The election outcome in India has turned out to be a huge political blow for Prime Minister Narendra Modi and his ruling party, and has significant implications on how he intends to govern the country, observers say.  

Modi did not get the landslide victory that was widely predicted by exit polls ahead of results. Instead, he will enter his third term with a much-weaker mandate than initially anticipated.

His Bharatiya Janata Party lost dozens of seats bringing its projected total down to 240 — falling short of an outright majority in the country's lower house of parliament.

It was a marked difference from the sweeping mandates of 2014 and 2019, when the BJP garnered 282 and 303 seats respectively, achieving a majority on its own.

Modi projected a brave front, touting his electoral win as "the first time post 1962 that an incumbent government has emerged victorious for the 3rd time," during a speech at the BJP headquarters in New Delhi on Tuesday. 

He added that it will be "a new 'Golden Chapter' in India's development."

But the outcome is more complicated for Modi, who will be forced to rely on coalition partners for the first time in his decade-long rule — and some of them may not share his economic or political agenda for the country.

"We are in an unknown territory," said Neelanjan Sircar, a senior fellow at the Centre for Policy Research in New Delhi on Wednesday.

"We've never seen a Modi government have to act in a coalition. We know that the party has been engaged in decisive action, in centralization," Sircar told CNBC's "Squawk Box Asia."
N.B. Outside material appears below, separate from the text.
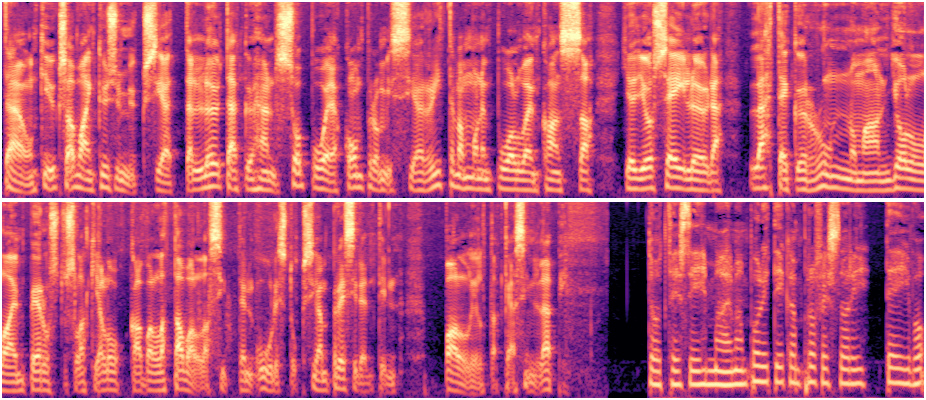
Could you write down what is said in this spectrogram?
Tämä onkin yksi avainkysymyksiä, että löytääkö hän sopua ja kompromissia riittävän monen puolueen kanssa, ja jos ei löydä, lähteekö runnomaan jollain perustuslakia loukkaavalla tavalla sitten uudistuksiaan presidentin pallilta käsin läpi. Totesi maailmanpolitiikan professori Teivo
"Can they adjust in the ways that a party needs to and a leader needs to when you're leading a coalition?" he said, adding Modi will likely have an "uneasy relationship" with its